EXERCISE DESCRIPTION –
Please restate, exactly as they appear, only the lines from the one that contains "I need you to" to the final line of the entries, with no pictures.

Dataset entries –

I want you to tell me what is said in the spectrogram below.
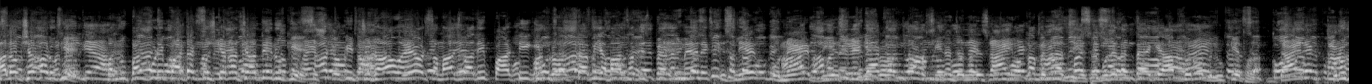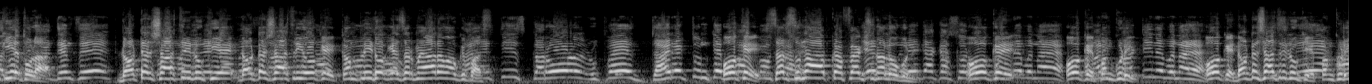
आलोक शर्मा रुकिए। पंकुड़ी पाठक कुछ कहना चाहते हैं रुकिए। क्योंकि चुनाव है और समाजवादी पार्टी की प्रवक्ता भी हमारे साथ इस पैनल में है इसलिए उन्हें बीएसपी के प्रवक्ता और सीनियर जर्नलिस्ट को मौका मिलना चाहिए। मुझे लगता है कि आप दोनों रुकिए थोड़ा। रुकिए थोड़ा। डॉक्टर शास्त्री रुकिए। डॉक्टर शास्त्री ओके कंप्लीट हो गया। सर मैं आ रहा हूँ आपके पास। तीस करोड़ रुपए डायरेक्ट उनके ओके सर सुना आपका फैक्ट सुना लोगों ने ओके ओके पंकुड़ी बनाया ओके डॉक्टर शास्त्री रुकिए पंखुड़ी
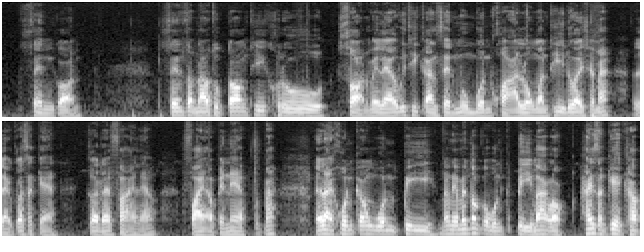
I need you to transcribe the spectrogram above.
ำเซ็นก่อนเซ็นสำเนาถูกต้องที่ครูสอนไว้แล้ววิธีการเซ็นมุมบนขวาลงวันที่ด้วยใช่ไหมแล้วก็สแกน ก็ได้ไฟล์แล้ว ไฟล์เอาไปแนบถูกปะหลาย ๆ คนกังวลปี นักเรียนไม่ต้องกังวลปีมากหรอก ให้สังเกตครับ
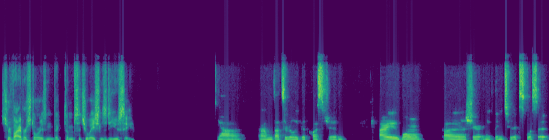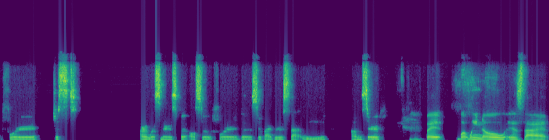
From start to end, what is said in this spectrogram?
survivor stories and victim situations do you see? Yeah, um, that's a really good question. I won't uh, share anything too explicit for just our listeners, but also for the survivors that we um, serve. Mm-hmm. But what we know is that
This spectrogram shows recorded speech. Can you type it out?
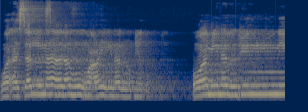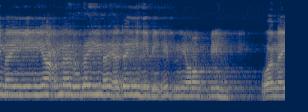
وأسلنا له عين القطر ومن الجن من يعمل بين يديه بإذن ربه ومن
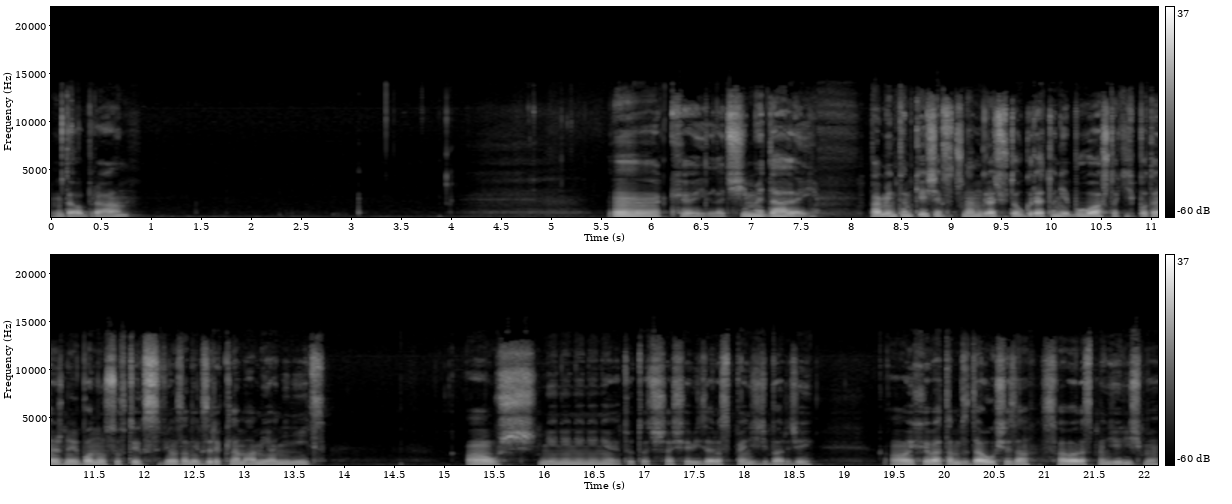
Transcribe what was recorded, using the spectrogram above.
Dobra. Okej, lecimy dalej. Pamiętam kiedyś, jak zaczynałem grać w tą grę, to nie było aż takich potężnych bonusów tych związanych z reklamami ani nic. O, już nie, nie, nie, nie, nie, tutaj trzeba się widzę rozpędzić bardziej. Oj, chyba tam z dołu się za słabo rozpędziliśmy.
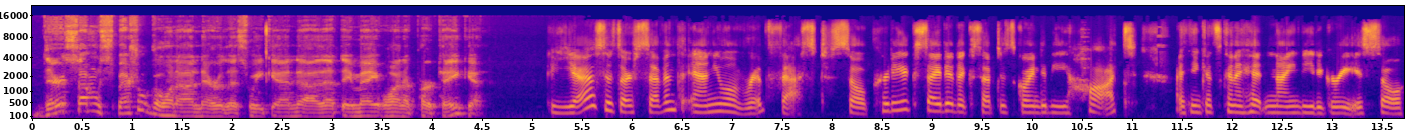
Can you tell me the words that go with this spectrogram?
there's something special going on there this weekend uh, that they might want to partake in. Yes, it's our seventh annual Rib Fest. So, pretty excited, except it's going to be hot. I think it's going to hit 90 degrees. So,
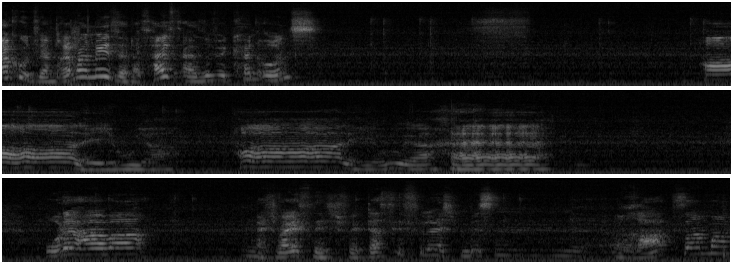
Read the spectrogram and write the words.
Na gut, wir haben dreimal Mese. Das heißt also, wir können uns... Halleluja. Halleluja. Oder aber, ich weiß nicht, wird das hier vielleicht ein bisschen ratsamer?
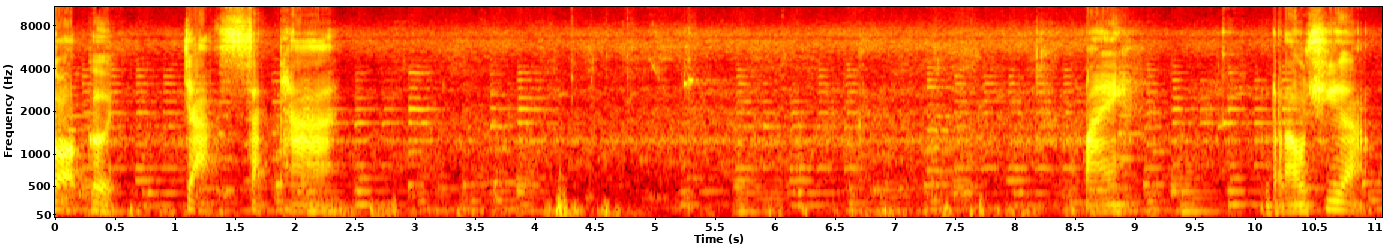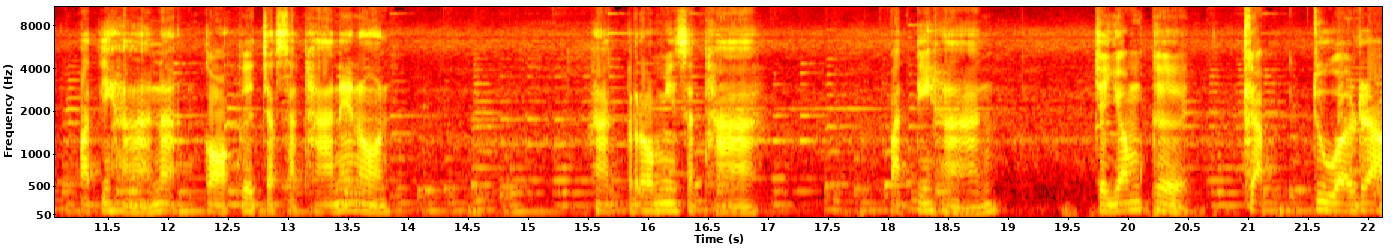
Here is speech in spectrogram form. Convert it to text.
ก่อเกิดจากศรัทธา ไป เราเชื่อปฏิหารย์น่ะก่อเกิดจากศรัทธาแน่นอน หากเรามีศรัทธา ปฏิหาร จะย่อมเกิดกับตัวเรา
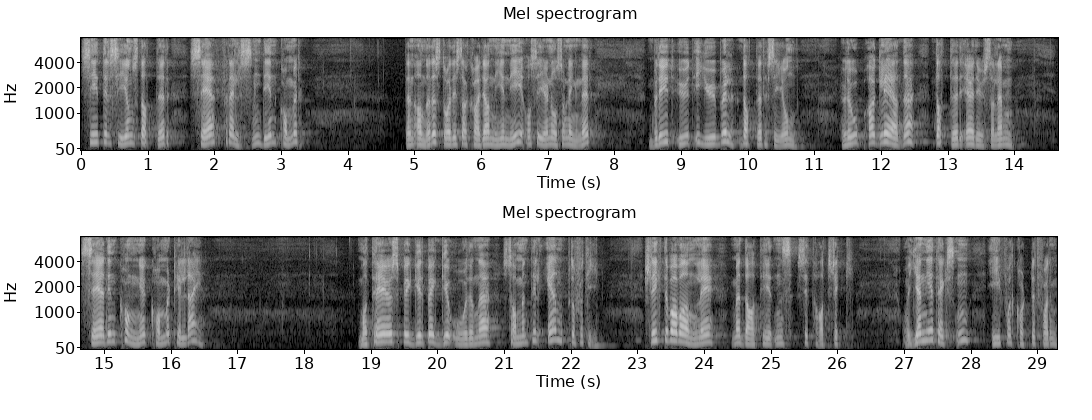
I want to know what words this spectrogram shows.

RESULT FOR THIS EXERCISE –
I need you to transcribe the spectrogram above.
ำเซ็นก่อนเซ็นสำเนาถูกต้องที่ครูสอนไว้แล้ววิธีการเซ็นมุมบนขวาลงวันที่ด้วยใช่ไหมแล้วก็สแกน ก็ได้ไฟล์แล้ว ไฟล์เอาไปแนบถูกปะหลาย ๆ คนกังวลปี นักเรียนไม่ต้องกังวลปีมากหรอก ให้สังเกตครับ
From start to end, what is said in this spectrogram?
survivor stories and victim situations do you see? Yeah, um, that's a really good question. I won't uh, share anything too explicit for just our listeners, but also for the survivors that we um, serve. Mm-hmm. But what we know is that
This spectrogram shows recorded speech. Can you type it out?
وأسلنا له عين القطر ومن الجن من يعمل بين يديه بإذن ربه ومن
Transcribe what was recorded, using the spectrogram above.
Dobra. Okej, lecimy dalej. Pamiętam kiedyś, jak zaczynałem grać w tą grę, to nie było aż takich potężnych bonusów tych związanych z reklamami ani nic. O, już nie, nie, nie, nie, nie, tutaj trzeba się widzę rozpędzić bardziej. Oj, chyba tam z dołu się za słabo rozpędziliśmy.
Can you tell me the words that go with this spectrogram?
there's something special going on there this weekend uh, that they might want to partake in. Yes, it's our seventh annual Rib Fest. So, pretty excited, except it's going to be hot. I think it's going to hit 90 degrees. So,
Read the spectrogram and write the words.
Na gut, wir haben dreimal Mese. Das heißt also, wir können uns... Halleluja. Halleluja. Oder aber, ich weiß nicht, wird das hier vielleicht ein bisschen ratsamer?
Here is speech in spectrogram form. Convert it to text.
ก่อเกิดจากศรัทธา ไป เราเชื่อปฏิหารย์น่ะก่อเกิดจากศรัทธาแน่นอน หากเรามีศรัทธา ปฏิหาร จะย่อมเกิดกับตัวเรา
I want to know what words this spectrogram shows.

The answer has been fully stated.